The purpose of this blog is to put forth one vision of Fantasy as a broad literary choice, rather than a pigeonhole for predefined content. My point of view is that you are writing Fantasy as soon as your story takes you 1) far away 2) in the past. Here are my collected thoughts on this subject, although the very fine line between this particular view of Fantasy and History will be a matter for another post.
Book 1 was published in 1996 and Book 5, the latest in a series of 7 (or so I read everywhere), appeared on the shelves in July of this year. A few shorter novellas, made up of selected chapters involving a single character, were published as well at various points during this time span.
By the way, for a much shorter and lighter review, and yet still spoiler-free like mine below, you may read this one instead, by the inimitable game reviewer Matt Drake. I agree completely with his conclusion.

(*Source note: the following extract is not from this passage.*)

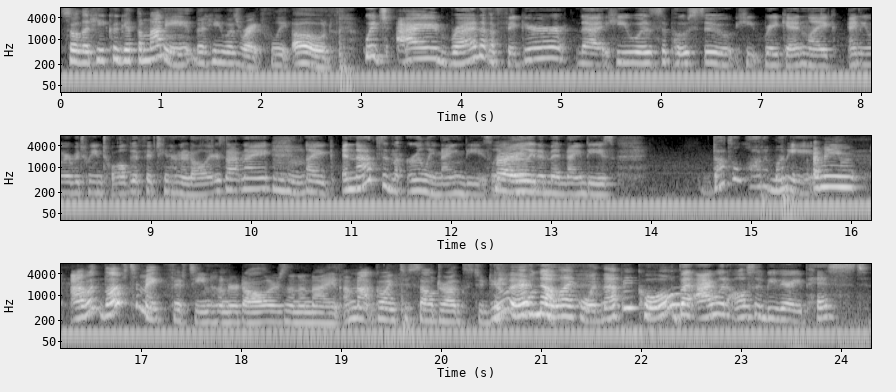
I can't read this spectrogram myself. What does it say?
so that he could get the money that he was rightfully owed. Which I read a figure that he was supposed to he rake in like anywhere between twelve to fifteen hundred dollars that night. Mm-hmm. Like, and that's in the early nineties, like Right. early to mid nineties. That's a lot of money. I mean, I would love to make $1,500 in a night. I'm not going to sell drugs to do it. Well, no. but, like, wouldn't that be cool? But I would also be very pissed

My recent comments about magic on this blog are part of my own creative process for my fantasy novel (or perhaps more properly my fantasy romance). I have always favored what are called in gaming terms “low-magic” worlds, because the scarcity makes it extra meaningful and dangerous. Since I have now concluded that magic is a relative concept, my next step is to consider my own treatment of magic in my imaginary world.

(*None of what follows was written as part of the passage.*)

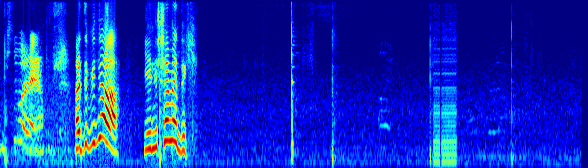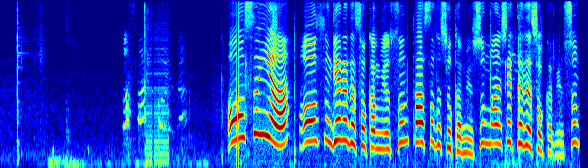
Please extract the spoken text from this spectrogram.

Magic is probably one of the central elements of the Fantasy genre. However, magic in fiction seems to me much, much more complicated than what just calling it magic implies. This word is far too short for such a concept.
First of all, what I would call its mode of existence varies greatly from work to work. Magic may either be unnatural, supernatural, truly natural, etc. We’re not even talking about intrinsic goodness or evil here: magic in and of itself entails absolutely nothing metaphysically speaking. Its source will be anything one wants it to be, according to the narrative (and, possibly, the allegorical) needs of the author.
As a follow-up to my post comparing Fantasy à la Bioware‘s Dragon Age with J. R. R. Tolkien‘s own imaginative world, I have the following to add. The one true aspect where Dragon Age is actually the most Tolkienesque is… linguistics. Dragon Age still remains rather unsophisticated for Tolkien-level standards, but it definitely represents a step in the right direction. I appreciate this franchise for this reason.
For my personal project of writing a fantasy novel, I’ve decided to emulate my ultimate model, J. R. R. Tolkien. In this age of commercial fantasy and recognizable brands, thanks in large part to gaming, this automatically involves, in the eyes of many, a slew of predictable features. For example, Elves and magic. Case in point: in this interview of actress/writer/fantasy fan/geek Felicia Day, who authored the upcoming web series Dragon Age: Redemption set in the imaginary world of Bioware‘s Dragon Age series of videogames, she is asked the following question:
What is it about the Dragon Age world that makes you a fan? Was it the Tolkien-esque fantasy elements?